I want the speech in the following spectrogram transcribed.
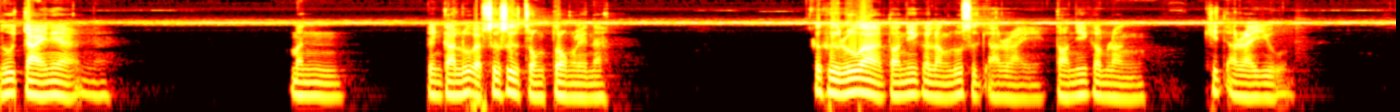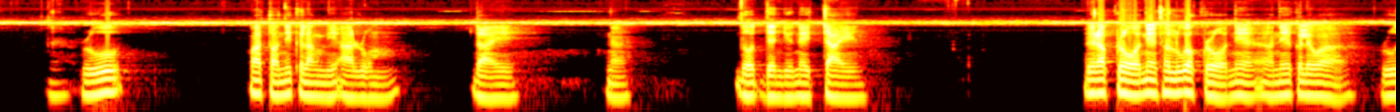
รู้ใจเนี่ยมันเป็นการรู้แบบซื่อๆตรงๆเลยนะ ก็คือรู้ว่าตอนนี้กำลังรู้สึกอะไร ตอนนี้กำลังคิดอะไรอยู่ รู้ว่าตอนนี้กำลังมีอารมณ์ใด นะโดดเด่นอยู่ในใจ เวลาโกรธเนี่ยถ้ารู้ว่าโกรธเนี่ยอันนี้ก็เรียกว่ารู้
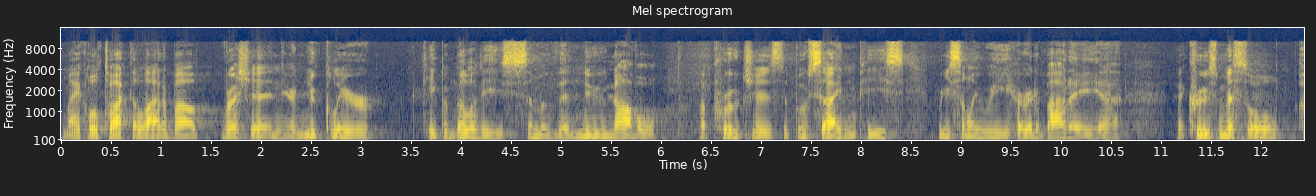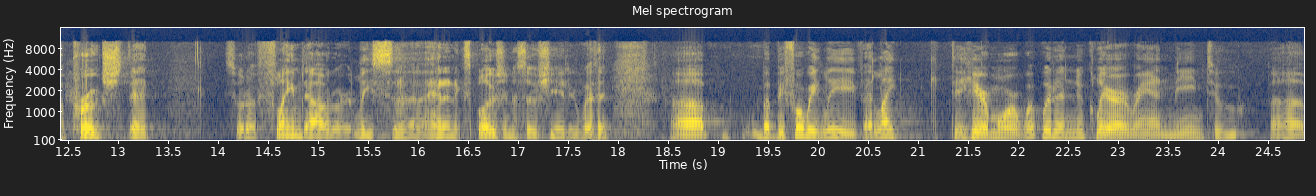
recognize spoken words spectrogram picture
Michael talked a lot about Russia and their nuclear capabilities, some of the new novel approaches, the Poseidon piece. Recently, we heard about a, uh, a cruise missile approach that sort of flamed out or at least uh, had an explosion associated with it. Uh, but before we leave, I'd like to hear more. What would a nuclear Iran mean to uh,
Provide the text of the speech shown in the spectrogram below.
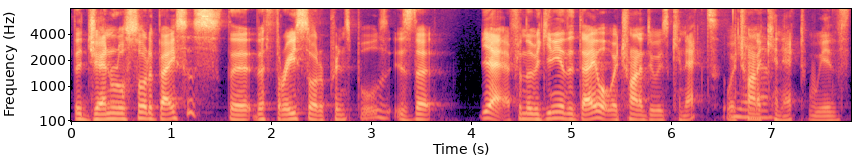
the general sort of basis, the the three sort of principles is that yeah, from the beginning of the day, what we're trying to do is connect. We're trying to connect with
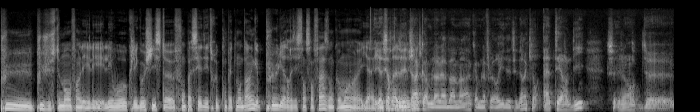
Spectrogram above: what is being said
plus plus justement, enfin les les les woke, les gauchistes euh, font passer des trucs complètement dingues, plus il y a de résistance en face. Donc au moins il y a Il y a certains États logique. comme l'Alabama, comme la Floride, etc., qui ont interdit ce genre de,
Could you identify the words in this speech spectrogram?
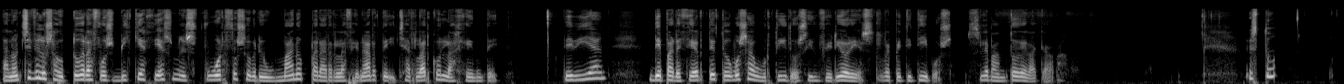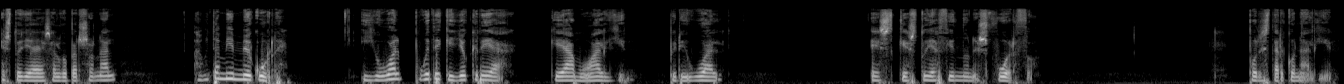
La noche de los autógrafos vi que hacías un esfuerzo sobrehumano para relacionarte y charlar con la gente. Debían de parecerte todos aburridos, inferiores, repetitivos. Se levantó de la cama. Esto, esto ya es algo personal, a mí también me ocurre. Igual puede que yo crea que amo a alguien, pero igual es que estoy haciendo un esfuerzo por estar con alguien.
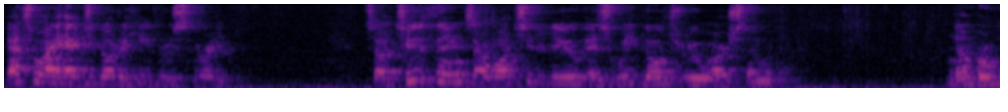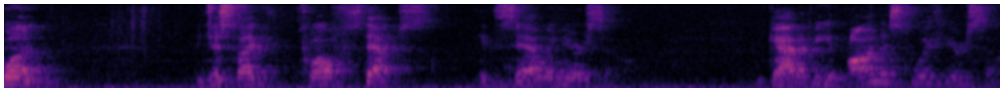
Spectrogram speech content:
That's why I had you go to Hebrews 3. So, two things I want you to do as we go through our seminar. Number one, just like 12 steps, examine yourself. You got to be honest with yourself.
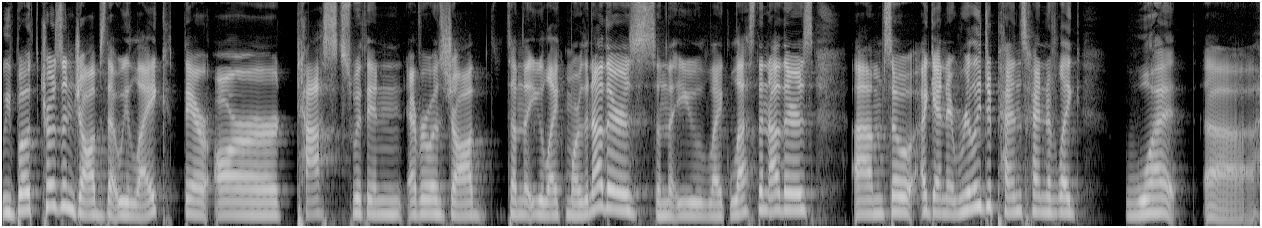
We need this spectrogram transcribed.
we've both chosen jobs that we like. There are tasks within everyone's job, some that you like more than others, some that you like less than others. Um, so again, it really depends kind of like what uh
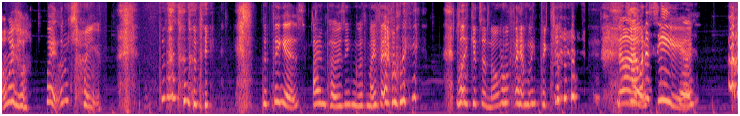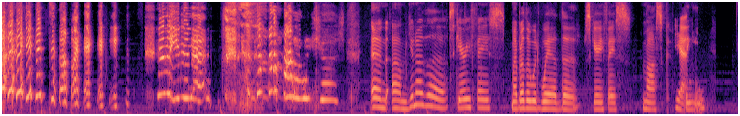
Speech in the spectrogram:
Oh my god. Wait, let me show you. the, thing, the thing is, I'm posing with my family like it's a normal family picture. No, I want to see. Yeah. what are you doing? Who let you do that? oh my gosh. And um, you know the scary face? My brother would wear the scary face mask yeah. thingy.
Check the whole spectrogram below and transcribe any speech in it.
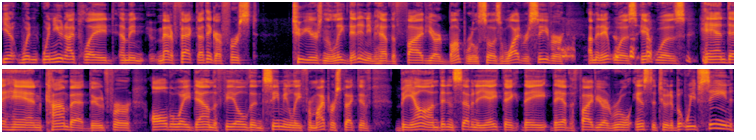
You know, when when you and I played, I mean, matter of fact, I think our first two years in the league, they didn't even have the five yard bump rule. So as a wide receiver, I mean, it was it was hand to hand combat, dude, for all the way down the field, and seemingly, from my perspective, beyond. Then in '78, they they they have the five yard rule instituted. But we've seen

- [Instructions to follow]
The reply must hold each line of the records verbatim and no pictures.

- [Answer area]
I want the speech in the following spectrogram transcribed.
รู้ใจเนี่ยมันเป็นการรู้แบบซื่อๆตรงๆเลยนะ ก็คือรู้ว่าตอนนี้กำลังรู้สึกอะไร ตอนนี้กำลังคิดอะไรอยู่ รู้ว่าตอนนี้กำลังมีอารมณ์ใด นะโดดเด่นอยู่ในใจ เวลาโกรธเนี่ยถ้ารู้ว่าโกรธเนี่ยอันนี้ก็เรียกว่ารู้
recognize spoken words spectrogram picture
Michael talked a lot about Russia and their nuclear capabilities, some of the new novel approaches, the Poseidon piece. Recently, we heard about a, uh, a cruise missile approach that sort of flamed out or at least uh, had an explosion associated with it. Uh, but before we leave, I'd like to hear more. What would a nuclear Iran mean to uh,
Provide the text of the speech shown in the spectrogram below.
the general sort of basis, the the three sort of principles is that yeah, from the beginning of the day, what we're trying to do is connect. We're trying to connect with
Spectrogram above: what is being said
plus plus justement, enfin les les les woke, les gauchistes euh, font passer des trucs complètement dingues, plus il y a de résistance en face. Donc au moins il y a Il y a certains États logique. comme l'Alabama, comme la Floride, etc., qui ont interdit ce genre de,
Could you identify the words in this speech spectrogram?
La noche de los autógrafos vi que hacías un esfuerzo sobrehumano para relacionarte y charlar con la gente. Debían de parecerte todos aburridos, inferiores, repetitivos. Se levantó de la cama. Esto, esto ya es algo personal, a mí también me ocurre. Igual puede que yo crea que amo a alguien, pero igual es que estoy haciendo un esfuerzo por estar con alguien.
Spectrogram speech content:
That's why I had you go to Hebrews 3. So, two things I want you to do as we go through our seminar. Number one, just like 12 steps, examine yourself. You got to be honest with yourself.
We need this spectrogram transcribed.
we've both chosen jobs that we like. There are tasks within everyone's job, some that you like more than others, some that you like less than others. Um, so again, it really depends kind of like what uh
Speech in the spectrogram:
Oh my god. Wait, let me show you. the, thing, the thing is, I'm posing with my family like it's a normal family picture. No, I want to see. Yeah. what are you doing? Who let you do that? oh my gosh. And um, you know the scary face? My brother would wear the scary face mask yeah. thingy.
Check the whole spectrogram below and transcribe any speech in it.
You know, when when you and I played, I mean, matter of fact, I think our first two years in the league, they didn't even have the five yard bump rule. So as a wide receiver, I mean, it was it was hand to hand combat, dude, for all the way down the field, and seemingly, from my perspective, beyond. Then in '78, they they they have the five yard rule instituted. But we've seen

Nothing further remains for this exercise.